Pink Martini performs its hit "Sympathique"
One of pop music’s most remarkable bands, Pink Martini put on a most remarkable show at the sold-out Hollywood Bowl Sunday night--the Portland group’s 17th concert there in their 23-year existence.
Founded by pianist Thomas Lauderdale and featuring two stellar co-lead vocalists in China Forbes and Storm Large, Pink Martini has built an international following, thanks largely to their facility with foreign languages and ambitious practice of learning and recording songs in very many of them. These include French, in which they wrote their first single, “Sympathique,” the Lauderdale-Forbes titletrack of Pink Martini’s 1997 album, and a Song of the Year nominee for the Victoires de la Musique Awards in France, where it was a big hit.
At Hollywood Bowl, they took foreign language songs--many from latest album Je dis oui!--to the next level, interspersing original English fare like “Que Sera Sera,” their 2007 album titletrack “Hey Eugene!” and 2009 album titletrack “Splendor in the Grass" in between, almost as if they were filler. And they often performed the foreign songs by enlisting aid from audience members who spoke the language, then auditioning them offstage to make sure they were qualified, then ushering them out to join in on the choruses.
This was most effective on “Al Bint Al Shalabiya,” an Arabic hit by Lebanese singer Fairuz. It was sung by renowned Chicago fashion designer Ikram Goldman, who grew up in Israel listening to Fairuz and became friends with Pink Martini through Paper magazine co-editor in chief Kim Hastreiter (who played several instruments in Pink Martini at the Bowl). Not only did the 10 Arab backup singers exult in singing along with Goldman, but the melodica player in the band perfectly captured the character of the Arabic ney flute.
When Lauderdale likewise called for a group of Turkish singers, there was a smattering of boos, presumably from Armenians in the house--but if so, they were quickly calmed by an Armenian song sung ahead of the Turkish one.
There was another instance of audience disapproval, only this was from one lone objector, way in the back, to Lauderdale’s speech supporting people of all nationalities, religions, genders and preferences. This caused an uncomfortable three seconds of silence in the section, followed by three minutes of unobtrusive laughter.

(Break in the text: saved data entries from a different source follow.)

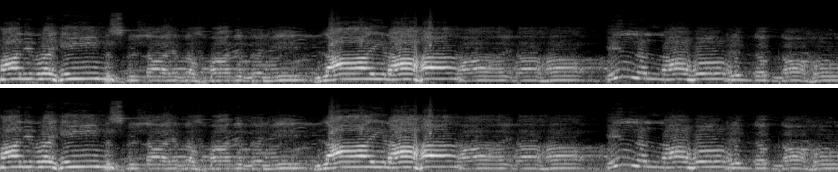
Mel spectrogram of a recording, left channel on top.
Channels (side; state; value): right; noise; hum, 23 dB below the sound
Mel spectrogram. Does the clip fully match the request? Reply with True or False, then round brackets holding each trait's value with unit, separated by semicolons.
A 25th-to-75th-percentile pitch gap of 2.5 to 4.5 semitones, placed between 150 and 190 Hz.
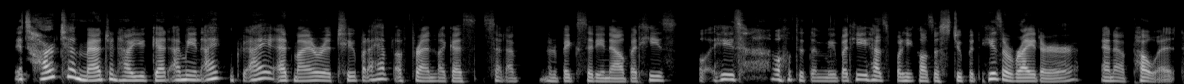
False (5.0 semitones; 185 Hz)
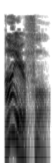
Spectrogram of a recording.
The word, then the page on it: ireful: British English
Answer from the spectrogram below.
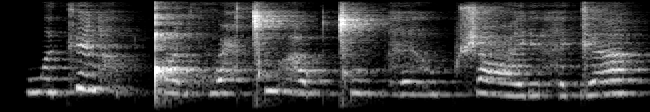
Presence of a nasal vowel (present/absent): absent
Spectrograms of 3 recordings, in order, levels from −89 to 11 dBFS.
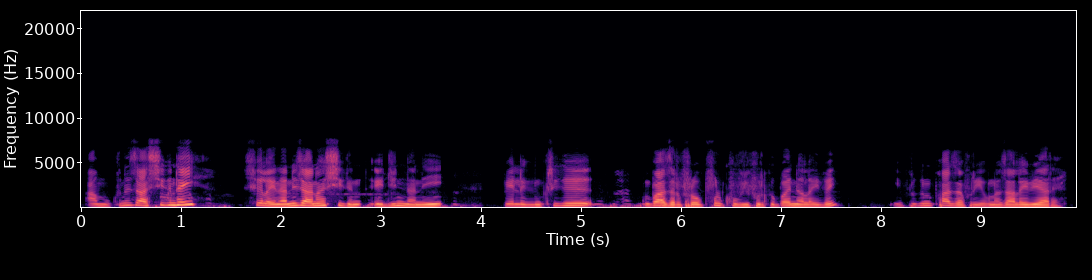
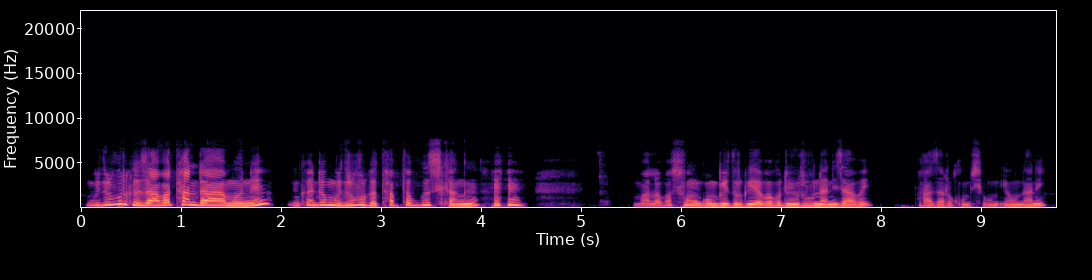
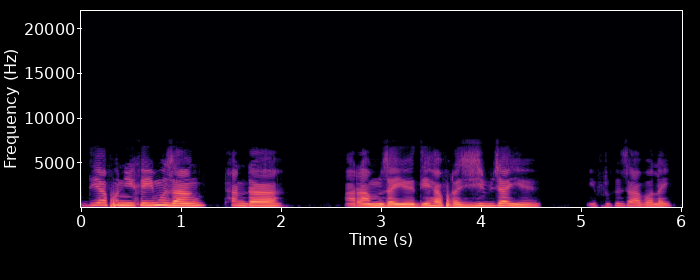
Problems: low volume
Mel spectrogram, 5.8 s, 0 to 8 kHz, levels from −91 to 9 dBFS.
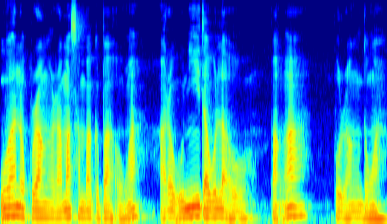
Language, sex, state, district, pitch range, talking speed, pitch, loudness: Garo, male, Meghalaya, West Garo Hills, 95-115 Hz, 115 wpm, 105 Hz, -19 LUFS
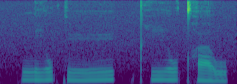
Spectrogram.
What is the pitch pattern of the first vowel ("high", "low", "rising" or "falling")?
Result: rising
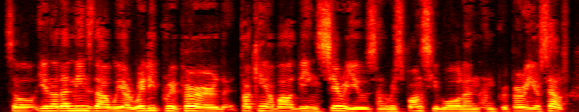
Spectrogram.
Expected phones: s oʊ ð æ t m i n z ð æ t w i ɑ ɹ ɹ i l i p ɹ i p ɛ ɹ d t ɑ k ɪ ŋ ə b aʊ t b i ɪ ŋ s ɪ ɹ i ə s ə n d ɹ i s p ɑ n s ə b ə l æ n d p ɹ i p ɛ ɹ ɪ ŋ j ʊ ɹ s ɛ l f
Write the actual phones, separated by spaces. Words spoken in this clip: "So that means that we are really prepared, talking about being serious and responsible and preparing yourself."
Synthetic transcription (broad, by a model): s oʊ ð æ t m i n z ð æ t w i ɑ ɹ ɹ i l i p ɹ i p ɛ ɹ d t ɑ k ɪ ŋ ə b aʊ t b i ɪ ŋ s ɪ ɹ i ə s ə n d ɹ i s p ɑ n s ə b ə n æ n p ɹ i p ɛ ɹ ɪ ŋ j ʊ ɹ s ɛ l f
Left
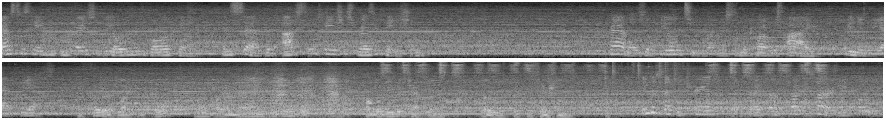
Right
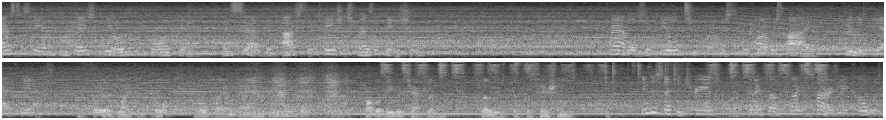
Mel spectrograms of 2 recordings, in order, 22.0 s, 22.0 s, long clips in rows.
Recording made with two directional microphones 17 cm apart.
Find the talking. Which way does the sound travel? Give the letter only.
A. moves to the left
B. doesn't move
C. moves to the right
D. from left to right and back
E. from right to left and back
B.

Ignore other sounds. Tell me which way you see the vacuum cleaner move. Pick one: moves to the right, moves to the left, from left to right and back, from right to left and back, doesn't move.
moves to the left.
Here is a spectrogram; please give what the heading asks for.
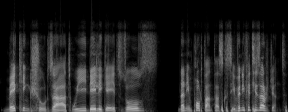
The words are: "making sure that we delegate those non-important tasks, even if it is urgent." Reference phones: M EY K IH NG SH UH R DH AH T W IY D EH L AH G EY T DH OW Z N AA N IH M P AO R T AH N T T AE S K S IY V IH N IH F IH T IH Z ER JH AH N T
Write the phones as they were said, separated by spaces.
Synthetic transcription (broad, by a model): M EY K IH NG SH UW R DH AH T W IY D EH L AH G EY T DH OW Z N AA N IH M P AO R T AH N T T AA S K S IY V IH N IH F IH T IH Z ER JH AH N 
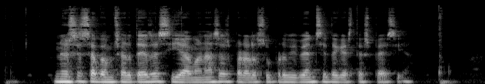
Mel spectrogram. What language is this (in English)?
Catalan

The only other sour note, though, was unheard, since Storm Large had laryngitis. But she looked great when Forbes brought her out after acknowledging the irony in taking over Large’s leads after Large had temporarily replaced Forbes in 2011 when she needed vocal chord surgery, then joined the band permanently.
And whatever Large lacked in voice she more than made up for in feet--and enthusiasm--as she danced way into the crowd during a 10-minute instrumental after Forbes’ turn on “I Am Woman,” sung in tribute to Helen Reddy, who was in the audience and took a bow.
National Public Radio’s All Things Considered host and frequent Pink Martini collaborator Ari Shapiro was also present and performed “Finnisma Di,” an Arabic song about displaced persons by lyricist Iyad Qasem--prior to which Shapiro noted how the Arab writer appreciated the Jewish singer's interpretation. And Lauderdale brought out a group of Japanese businessmen from Portland to reprise the backup vocals they contributed to a Pink Martini recording by Japanese-American vocalist Timothy Nishimoto, all dressed in tuxes except for Nishimoto’s father.
The concert ended with the grandest of global finales, with all the participating linguists returning to the stage to join Pink Martini on “America” from West Side Story.